It seems that Qualcomm’s hopes for the balance of the next fiscal year rest on the much-heralded launch in China of fast LTE networks (which stands for “long term evolution”), an area in which Qualcomm is an industry leader and for which it has a lot of patented technology.
While the majority of Qualcomm’s revenue comes from selling its baseband chips, called by whimsical names such as “Snapdragon”, that let phones communicate with carrier networks, most of its profits come from licensing patents for its ubiquitous CDMA cellphone technology, and these are also relevant to LTE networks as well.
With growth in the smartphone industry apparently shifting away from wealthy markets such as the United States and toward the world’s emerging economies, some analysts have been concerned that less expensive phones could impact Qualcomm’s profitability (and Apple’s too for that matter). As phone handset prices edge lower, Qualcomm could therefore tend to get squeezed. As an offset network operators worldwide are shifting to LTE, a trend which should help them, yet other chipmakers are launching their own LTE chips and stepping up competition versus Qualcomm – so there are many cross-currents that affect the company moving forward.
Other analysts still see the glass as half full rather than half empty, however, with a still deepening market available even in developed countries, and where attractive advanced features can offset apparent volume maturity and help resist price erosion.
Investors do learn to live with uncertainty moreover, and Qualcomm’s shares, which have risen about 7% so far in 2013, now seem to be trading at a P/E ratio of about 14 times forward earnings per diluted share, a little low for the stock market but maybe reflecting some skepticism as to their growth targets.
Other chip makers such as Mediatek seem to trade at higher multiples (about 18 times forward earnings). On the other hand, the giant combination phone maker and chipmaker Samsung seems to trade a good deal lower, at around only 8 times trailing earnings. So clearly investors are taking the time to differentiate their views for each type of company by the risks they see in each one individually. On balance therefore they seem happy with Qualcomm despite the poor quarter now likely to come up. Clearly no one is thinking of hockey stick projections though, and how they quite often turn out poorly.

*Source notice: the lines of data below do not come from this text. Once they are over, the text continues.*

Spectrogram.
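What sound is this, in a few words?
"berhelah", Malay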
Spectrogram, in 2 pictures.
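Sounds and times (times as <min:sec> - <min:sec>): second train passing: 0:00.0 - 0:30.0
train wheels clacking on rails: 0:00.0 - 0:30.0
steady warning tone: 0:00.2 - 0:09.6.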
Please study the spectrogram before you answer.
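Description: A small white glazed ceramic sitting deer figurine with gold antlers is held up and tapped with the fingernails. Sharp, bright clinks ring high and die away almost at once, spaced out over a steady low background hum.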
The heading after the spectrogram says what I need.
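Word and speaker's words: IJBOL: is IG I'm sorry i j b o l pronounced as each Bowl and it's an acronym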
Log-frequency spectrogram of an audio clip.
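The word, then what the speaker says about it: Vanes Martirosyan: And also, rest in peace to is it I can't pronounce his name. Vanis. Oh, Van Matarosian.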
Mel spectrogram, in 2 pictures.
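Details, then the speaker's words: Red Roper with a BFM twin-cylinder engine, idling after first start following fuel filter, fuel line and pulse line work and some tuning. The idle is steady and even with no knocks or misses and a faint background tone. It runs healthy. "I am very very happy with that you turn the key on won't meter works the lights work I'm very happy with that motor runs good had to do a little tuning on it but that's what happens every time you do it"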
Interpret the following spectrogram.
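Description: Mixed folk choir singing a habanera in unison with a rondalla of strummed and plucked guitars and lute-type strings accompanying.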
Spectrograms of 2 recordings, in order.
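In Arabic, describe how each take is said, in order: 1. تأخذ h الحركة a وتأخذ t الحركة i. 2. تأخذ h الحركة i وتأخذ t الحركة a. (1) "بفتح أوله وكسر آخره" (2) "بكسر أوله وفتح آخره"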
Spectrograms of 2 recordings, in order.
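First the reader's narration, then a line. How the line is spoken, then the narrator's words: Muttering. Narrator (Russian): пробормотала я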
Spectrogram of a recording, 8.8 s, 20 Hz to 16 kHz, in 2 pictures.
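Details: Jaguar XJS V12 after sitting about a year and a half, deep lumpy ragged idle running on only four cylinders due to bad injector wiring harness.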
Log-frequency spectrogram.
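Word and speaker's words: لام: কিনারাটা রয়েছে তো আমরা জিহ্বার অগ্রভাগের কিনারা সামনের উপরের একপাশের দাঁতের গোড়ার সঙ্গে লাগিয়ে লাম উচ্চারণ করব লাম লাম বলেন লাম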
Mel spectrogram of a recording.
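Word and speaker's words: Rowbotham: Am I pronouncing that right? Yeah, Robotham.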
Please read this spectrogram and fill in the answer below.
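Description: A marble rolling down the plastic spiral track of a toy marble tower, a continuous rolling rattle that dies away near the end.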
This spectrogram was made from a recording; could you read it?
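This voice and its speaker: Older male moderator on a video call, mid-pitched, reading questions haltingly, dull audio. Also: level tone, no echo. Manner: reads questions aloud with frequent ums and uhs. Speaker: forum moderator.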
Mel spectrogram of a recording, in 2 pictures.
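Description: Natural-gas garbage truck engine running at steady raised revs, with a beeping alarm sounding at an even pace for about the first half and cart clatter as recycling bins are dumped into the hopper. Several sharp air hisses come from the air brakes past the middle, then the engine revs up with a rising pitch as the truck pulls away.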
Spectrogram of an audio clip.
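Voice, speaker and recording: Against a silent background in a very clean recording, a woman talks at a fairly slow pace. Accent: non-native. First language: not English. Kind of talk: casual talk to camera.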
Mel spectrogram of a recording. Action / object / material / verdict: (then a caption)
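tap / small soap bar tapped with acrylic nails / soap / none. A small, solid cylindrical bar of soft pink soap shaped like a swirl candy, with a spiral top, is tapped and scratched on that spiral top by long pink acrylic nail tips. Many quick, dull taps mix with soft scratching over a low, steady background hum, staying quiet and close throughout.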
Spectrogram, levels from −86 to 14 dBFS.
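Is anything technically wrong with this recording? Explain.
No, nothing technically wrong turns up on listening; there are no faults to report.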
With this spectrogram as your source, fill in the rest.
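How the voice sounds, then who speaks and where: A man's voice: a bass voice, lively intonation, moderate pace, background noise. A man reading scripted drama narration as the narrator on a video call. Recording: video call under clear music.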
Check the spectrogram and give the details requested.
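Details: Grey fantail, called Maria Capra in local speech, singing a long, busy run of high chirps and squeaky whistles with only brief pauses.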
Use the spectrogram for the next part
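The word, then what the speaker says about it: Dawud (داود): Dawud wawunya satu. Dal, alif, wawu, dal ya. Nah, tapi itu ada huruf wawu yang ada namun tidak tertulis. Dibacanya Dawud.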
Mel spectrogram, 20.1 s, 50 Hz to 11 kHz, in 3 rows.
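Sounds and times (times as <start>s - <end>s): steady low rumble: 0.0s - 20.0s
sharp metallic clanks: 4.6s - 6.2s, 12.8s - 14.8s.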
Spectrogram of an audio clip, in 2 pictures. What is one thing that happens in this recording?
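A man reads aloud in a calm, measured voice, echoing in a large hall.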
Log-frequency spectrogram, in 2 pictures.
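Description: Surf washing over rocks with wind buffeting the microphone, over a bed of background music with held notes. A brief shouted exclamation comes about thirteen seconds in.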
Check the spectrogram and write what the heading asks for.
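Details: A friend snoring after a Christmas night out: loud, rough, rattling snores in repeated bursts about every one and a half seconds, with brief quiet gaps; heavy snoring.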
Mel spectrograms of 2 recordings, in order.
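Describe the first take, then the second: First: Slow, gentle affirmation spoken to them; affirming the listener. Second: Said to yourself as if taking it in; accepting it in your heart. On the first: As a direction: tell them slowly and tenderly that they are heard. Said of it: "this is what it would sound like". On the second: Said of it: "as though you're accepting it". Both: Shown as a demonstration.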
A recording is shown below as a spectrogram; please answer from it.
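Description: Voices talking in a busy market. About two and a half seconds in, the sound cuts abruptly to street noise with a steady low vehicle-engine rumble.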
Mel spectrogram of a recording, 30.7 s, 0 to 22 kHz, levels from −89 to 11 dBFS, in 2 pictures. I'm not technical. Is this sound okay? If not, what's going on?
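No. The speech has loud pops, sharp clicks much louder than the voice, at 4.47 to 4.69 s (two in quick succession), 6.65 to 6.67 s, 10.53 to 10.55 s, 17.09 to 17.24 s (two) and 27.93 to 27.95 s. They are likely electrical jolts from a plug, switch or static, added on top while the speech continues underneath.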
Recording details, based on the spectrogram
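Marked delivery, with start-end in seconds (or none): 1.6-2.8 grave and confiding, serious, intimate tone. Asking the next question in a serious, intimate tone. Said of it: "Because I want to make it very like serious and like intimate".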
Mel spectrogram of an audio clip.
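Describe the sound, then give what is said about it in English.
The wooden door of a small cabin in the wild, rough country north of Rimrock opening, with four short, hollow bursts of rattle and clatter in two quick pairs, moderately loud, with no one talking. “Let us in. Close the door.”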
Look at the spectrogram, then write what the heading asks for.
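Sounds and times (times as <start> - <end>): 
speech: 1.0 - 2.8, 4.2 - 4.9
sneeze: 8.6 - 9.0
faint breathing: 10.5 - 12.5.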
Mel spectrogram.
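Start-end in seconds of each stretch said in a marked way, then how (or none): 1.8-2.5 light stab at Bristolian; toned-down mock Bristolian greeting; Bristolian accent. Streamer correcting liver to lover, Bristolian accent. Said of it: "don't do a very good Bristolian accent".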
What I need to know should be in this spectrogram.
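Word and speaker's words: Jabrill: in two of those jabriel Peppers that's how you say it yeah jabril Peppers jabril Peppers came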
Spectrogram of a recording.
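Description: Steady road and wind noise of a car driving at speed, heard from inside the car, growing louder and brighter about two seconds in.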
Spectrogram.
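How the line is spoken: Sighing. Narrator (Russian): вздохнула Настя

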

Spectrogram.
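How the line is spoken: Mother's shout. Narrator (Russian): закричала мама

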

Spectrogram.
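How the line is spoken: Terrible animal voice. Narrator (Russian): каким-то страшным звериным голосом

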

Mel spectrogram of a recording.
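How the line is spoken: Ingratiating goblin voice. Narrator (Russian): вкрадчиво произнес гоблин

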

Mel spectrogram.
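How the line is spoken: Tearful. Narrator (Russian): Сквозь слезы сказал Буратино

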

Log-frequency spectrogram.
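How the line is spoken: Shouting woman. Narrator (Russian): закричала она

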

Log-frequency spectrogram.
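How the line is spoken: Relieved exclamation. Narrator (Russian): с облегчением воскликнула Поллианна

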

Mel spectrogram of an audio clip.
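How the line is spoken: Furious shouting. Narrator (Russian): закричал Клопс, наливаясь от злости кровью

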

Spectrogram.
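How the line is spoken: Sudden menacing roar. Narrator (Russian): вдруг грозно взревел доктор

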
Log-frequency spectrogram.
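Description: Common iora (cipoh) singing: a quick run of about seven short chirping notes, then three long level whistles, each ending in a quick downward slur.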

Qualcomm remains a well managed company at the centre of the advances taking place in the telecommunications industry.